I have a brand new troop, less than 4 years old now. We just paid off our fees for summer camp. Each boy is expected to pay $50 so he has skin in the game for the event. Camp costs about $260 for the week. We now have about $300 in the unit's bank account. When we get back from camp, we have fundraisers planned to cover the cost of the fall camporee. Popcorn sales promotion starts next month as well.
Yes, one can run a unit on "just enough to get by". If something disastrous happens to our equipment, we'll scrounge around for more hand-me-downs or do a fundraiser. Right now we have tents, sleeping bags, and backpacks for every boy in the troop, 4 propane stoves, too. They are all hand-me-downs from other troops that upgraded their equipment.
When the boys realize that duct tape patching of tents doesn't always hold out water, either they are going to be excited about fundraising new tents or bring one from home. Either way works.
When they are boy led, they are all in the know about the financial situation we face with no extra funds to fall back on. They take very good care of the equipment they have and are the ones to initiate the discussion on equipment and program needs. Last year one of my boys won a big screen TV from the council for being the top salesman for the popcorn sales. He basically paid enough out of those funds to insure all the boys in the patrol made it to summer camp this year. He's the PL and he takes care of his boys.
The unit is located in a depressed area of town and there's not much when it comes to having money in the families to pay for scouting, but the neighborhood is very good about understanding this and our fundraisers tend to be very successful.
Right now, how many scouts in your unit know exactly how much money is in the unit's bank account? In my troop they all do. They also know how many boys are in the troop. How many are going to summer camp and how much money they will need to raise to make it happen. Just this last meeting, we were discussing the last minute details for summer camp. One of the boys asked how many vehicles we will need and whether the adults were expecting to get paid for gas money. Both the ASM and I said we were planning on donating the fuel costs to the trip because the camp provides for 2 adults to come at no cost for the week. I was impressed with the question the boy asked because it showed the sensitivity they all possess on the financial issues in the troop and it wasn't restricted to just the boys.
It was funny at the spring camporee, one of the tent's zipper wasn't working and the boys couldn't get it zipped shut.
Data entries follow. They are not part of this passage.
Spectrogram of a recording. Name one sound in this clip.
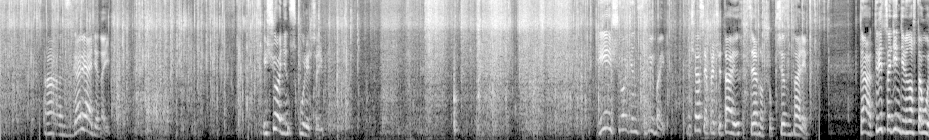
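Plastic packaging crinkles and rustles in a woman's hands.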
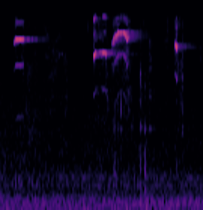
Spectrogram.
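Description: Marker tip squeaking on a writing board as a formula is written: a few short, high-pitched squeaks, about a fifth of a second in, around one second in and again near the end.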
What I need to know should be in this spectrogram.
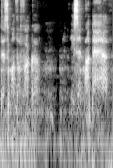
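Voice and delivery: unvoiced whispered inner voice; murderous whispered thought. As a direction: hiss it to yourself like a killer's thought. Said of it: "He's like".

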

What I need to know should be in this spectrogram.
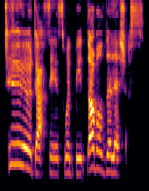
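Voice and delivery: lightly voiced bird of prey; a hint of eagle villain; greedy eagle. A narrator's reading. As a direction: relish the thought of a double meal. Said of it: "he thought".

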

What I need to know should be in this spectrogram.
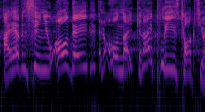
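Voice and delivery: acted hurt, urgent appeal; pleading mother. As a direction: imitate a mom begging for a moment.

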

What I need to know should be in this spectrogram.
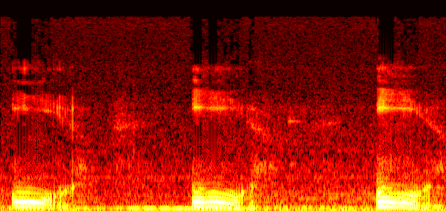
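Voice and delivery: "ear" drawn out slowly, ee gliding into a schwa; pronunciation of "ear". Shown as a demonstration. Teacher drilling the I A ending, slow demonstration of "ear". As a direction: say each "ear" long, low and separate. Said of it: "I A结尾就是念ear".

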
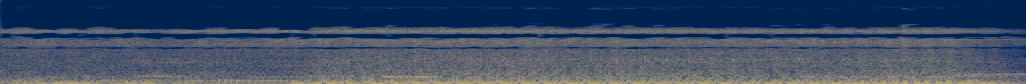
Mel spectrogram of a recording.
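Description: Very loud bass from a car's sound system, overloading the microphone into a dense, distorted rumble that grows louder about two seconds in.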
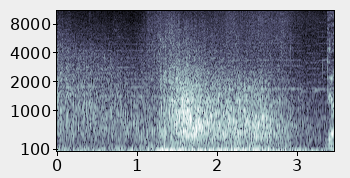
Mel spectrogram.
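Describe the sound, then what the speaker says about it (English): The magazine of the battleship Hood explodes in a heavy, roaring blast that swells after a moment into a sustained deep rumble, loud and dense, with no voices. "The Hood's magazine has been hit. The explosion breaks the ship's back."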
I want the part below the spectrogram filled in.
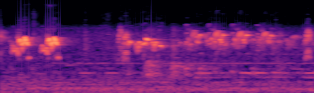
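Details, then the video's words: Sooty-headed bulbul song, loud, used to stir quiet bulbuls: two strong chirps open, followed by a bubbly, slurred warbling run. "SUARA BURUNG KUTILANG NYARING"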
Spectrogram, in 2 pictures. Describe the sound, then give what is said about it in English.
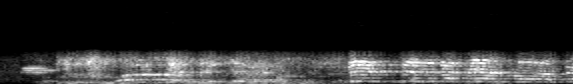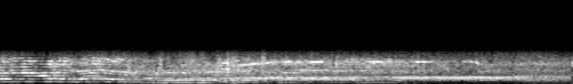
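A live audience at a live action show at the Phil Danner Community Center yells and cheers steadily for several seconds, many overlapping voices rising and falling in pitch, with no single speaker standing out above the din. “I want all you all on your feet. I want you yelling and screaming.”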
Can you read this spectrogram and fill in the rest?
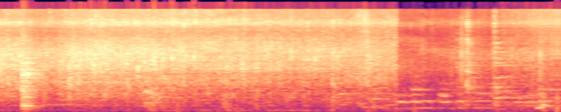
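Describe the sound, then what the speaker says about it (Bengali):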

They were worried about bugs. It was a Civil War theme for the event and I was sleeping on the ground in a pup tent with no ends and no screening. They brought this issue to my attention while I was sitting in front of my tent. I looked back over my shoulder at my tent, then at them, smiled and said, "Figure it out or suck it up, cupcake." They both laughed and that was the last I heard about the tent with the broken zipper.
NEVER underestimate what a scout can handle once they realize they need to be as responsible for everyone in the patrol/troop as the adults are. It what makes them adults as well. If something happens to all the scout gear, they will be the ones that are going to deal with it, it's their troop and they know it.